Buy Material

Are you sure you want to buy this material for

50 Karma

Buy Material

BOOM! Enjoy Your Free Notes!

We've added these Notes to your profile, click here to view them now.


You're already Subscribed!

Looks like you've already subscribed to StudySoup, you won't need to purchase another subscription to get this material. To access this material simply click 'View Full Document'

Why people love StudySoup

Jim McGreen Ohio University

"Knowing I can count on the Elite Notetaker in my class allows me to focus on what the professor is saying instead of just scribbling notes the whole time and falling behind."

Janice Dongeun University of Washington

"I used the money I made selling my notes & study guides to pay for spring break in Olympia, Washington...which was Sweet!"

Bentley McCaw University of Florida

"I was shooting for a perfect 4.0 GPA this semester. Having StudySoup as a study aid was critical to helping me achieve my goal...and I nailed it!"


"Their 'Elite Notetakers' are making over $1,200/month in sales by creating high quality content that helps their classmates in a time of need."

Become an Elite Notetaker and start selling your notes online!

Refund Policy


All subscriptions to StudySoup are paid in full at the time of subscribing. To change your credit card information or to cancel your subscription, go to "Edit Settings". All credit card information will be available there. If you should decide to cancel your subscription, it will continue to be valid until the next payment period, as all payments for the current period were made in advance. For special circumstances, please email


StudySoup has more than 1 million course-specific study resources to help students study smarter. If you’re having trouble finding what you’re looking for, our customer support team can help you find what you need! Feel free to contact them here:

Recurring Subscriptions: If you have canceled your recurring subscription on the day of renewal and have not downloaded any documents, you may request a refund by submitting an email to
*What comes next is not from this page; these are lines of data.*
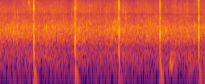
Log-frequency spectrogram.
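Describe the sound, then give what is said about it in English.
A church audience across two locations gives an applause to God, a steady wash of dense clapping, punctuated by five sharper, evenly spaced claps that stand out over the crowd. No one speaks. “And then last but not least, can we just really quick, I know this may feel awkward, but can we at both of our locations, can we just give an applause to God?”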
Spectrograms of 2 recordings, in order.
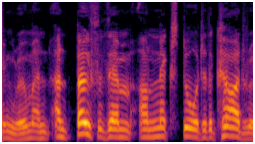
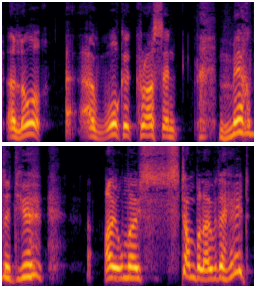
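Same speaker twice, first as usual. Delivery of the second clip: fast, much higher, louder panicky account; frantic fast retelling; 10 semitones higher, 9 dB louder, faster than usual. Acted. Steward reliving finding the body, panicked and fast. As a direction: rush through it, terrified. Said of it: "began to speak very fast".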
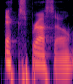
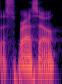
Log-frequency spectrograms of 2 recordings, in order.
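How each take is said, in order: First: The word starts with an 'ex' sound. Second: The word starts with an 'es' sound. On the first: The speaker calls it wrong. "There's no X in espresso" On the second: The speaker calls it right. "So it's espresso"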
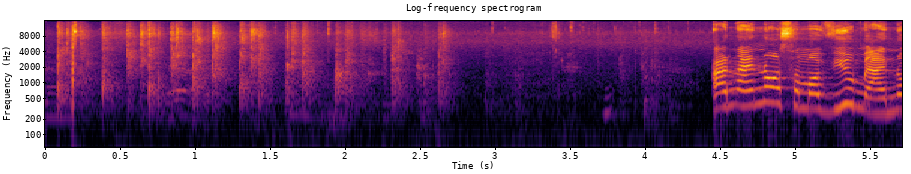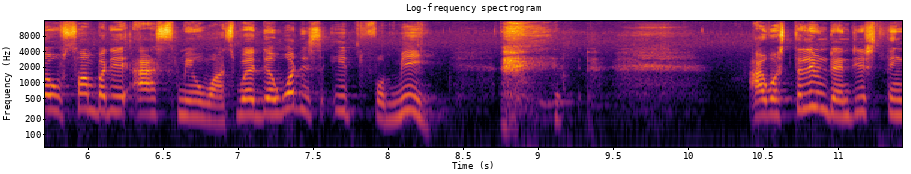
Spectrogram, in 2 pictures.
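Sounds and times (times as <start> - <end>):
audience clapping: 0.0 - 3.0
speech: 4.5 - 8.4, 10.4 - 11.4.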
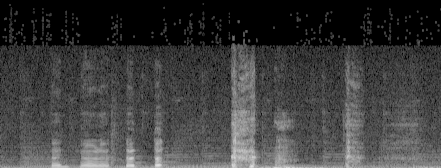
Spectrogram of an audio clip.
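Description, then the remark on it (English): Someone coughs several times, short harsh bursts with a throaty, voiced edge, followed by a couple of quieter coughs, over a faint low background hum. “Right, can't be coughing in this thing.”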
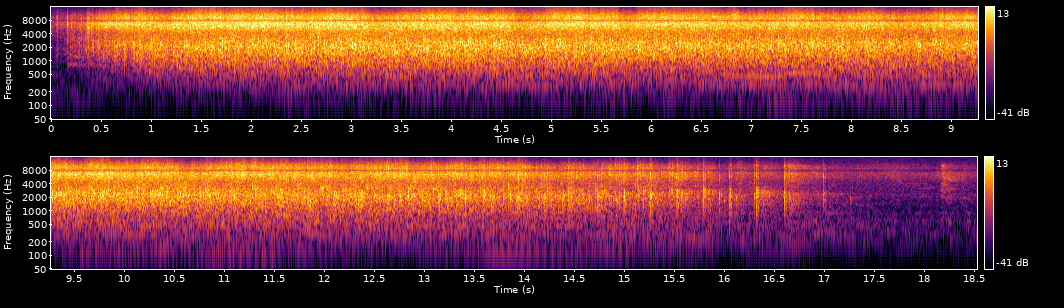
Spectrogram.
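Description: Audience applauding in a concert hall right after an orchestral piece ends; the applause holds steady, then thins into scattered claps and fades near the end.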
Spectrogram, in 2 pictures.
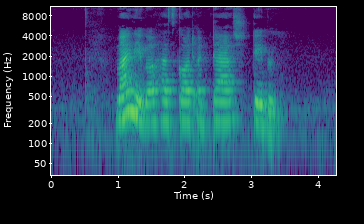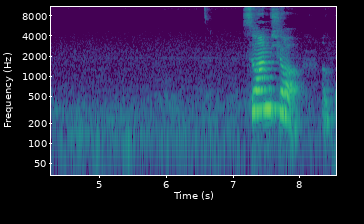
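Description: A young woman speaks calmly and clearly into a nearby microphone, with pauses.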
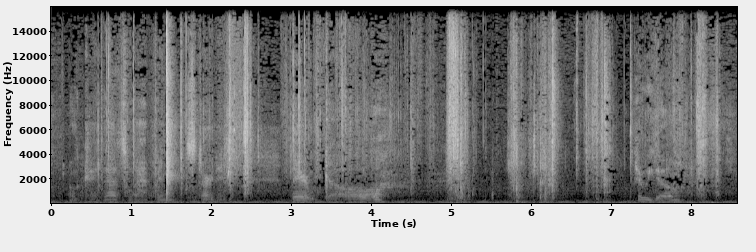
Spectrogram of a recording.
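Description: Clear plastic packaging crinkling and rustling as metal craft dies on a card backing are slid out of their sleeve, with sharp crackles now and then, loudest about a second and a half in and again near the middle.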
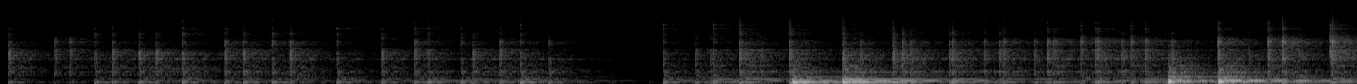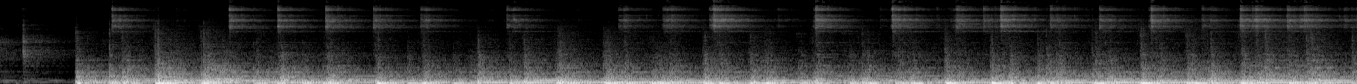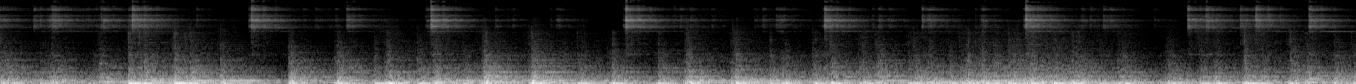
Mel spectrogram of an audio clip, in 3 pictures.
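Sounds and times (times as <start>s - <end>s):
trommel experiment: 14.3s - 40.7s.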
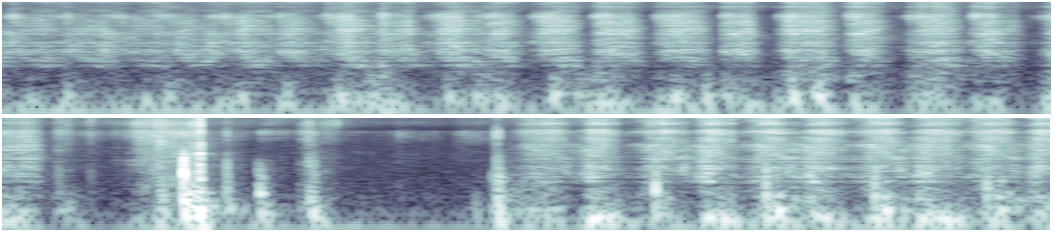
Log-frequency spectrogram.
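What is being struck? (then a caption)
Wooden colored pencil on a paper sheet. A red wooden colored pencil held in the fingers rubs and scratches back and forth over a white paper coloring sheet on a table, filling in a letter. The steady, rhythmic strokes give a dry, bright scratching rasp over a soft low rumble. Midway there is a sharper knock and a brief quiet pause before the strokes resume.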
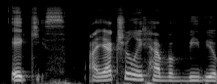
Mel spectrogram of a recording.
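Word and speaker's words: equis: another tricky one and this is the letter ekis ekis i actually have a video about this letter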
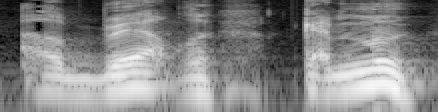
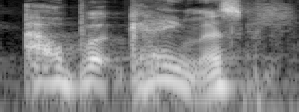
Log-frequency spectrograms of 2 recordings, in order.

Satisfaction Guarantee: If you’re not satisfied with your subscription, you can contact us for further help. Contact must be made within 3 business days of your subscription purchase and your refund request will be subject for review.

Please Note: Refunds can never be provided more than 30 days after the initial purchase date regardless of your activity on the site.